Image: A new stretcher interface device could save the lives of neonates during transit by ambulance (Photo courtesy of Birmingham City University).
A stretcher interface device (SID) for newborn babies will help to isolate them from sudden ambulance accelerations and decelerations and in the event of a crash.
Under development by Birmingham City University (United Kingdom) and Evac+Chair International (Birmingham, United Kingdom) the SID was designed to withstand collisions at speeds of up to 65 km/h. In addition, it will include a quick attach and release mechanism for engagement and disengagement from oxygen, power, and other survival instruments in the event of a road traffic incident, allowing newborns to be transferred quickly to another ambulance.
The SID and neonatal equipment will be securely attached to European Ambulance Loading Stretchers (EALS) and similar stretchers in other markets worldwide, complementing the existing range of goods and services offered by Evac+Chair International under the ParAid brand. ParAid already includes an award-winning ambulance child restraint (ACR) consisting of a flexible and fully adjustable harnessing system for the safe and effective transport of infants and children.
“The major challenge in this project will be the development of a stretcher interface device with impact-resistant fixing points and ports for oxygen, power, and other survival supplies situated around what encapsulates the newborn,” said Panch Suntharalingam, PhD, of Birmingham City University. “In order for the product to be desirable, it needs to be compatible with any European ambulance trolley, so this adds an additional complication, as the variation in emergency vehicles and their components differs across the continent.”
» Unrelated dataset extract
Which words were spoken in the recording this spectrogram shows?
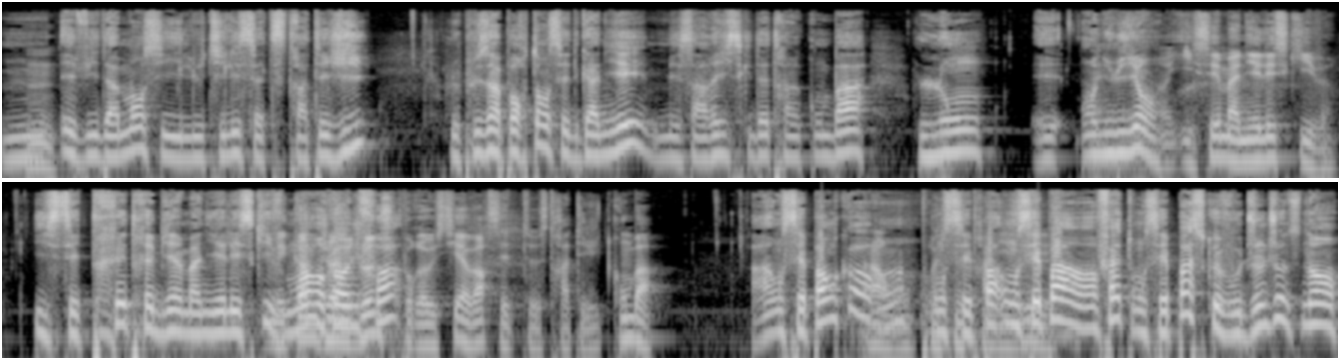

“Working with Birmingham City University will enable us to develop world-class innovative safety conscious products to complement our existing range of specialist patient and casualty handling equipment,” said Ges Wallace, managing director of Evac+Chair International.
In the USA there were an average of 1,500 crashes annually between 1992 and 2011, resulting in 2,600 incapacitated in the aftermath; 29% of the deaths caused in these incidents were passengers.
Birmingham City University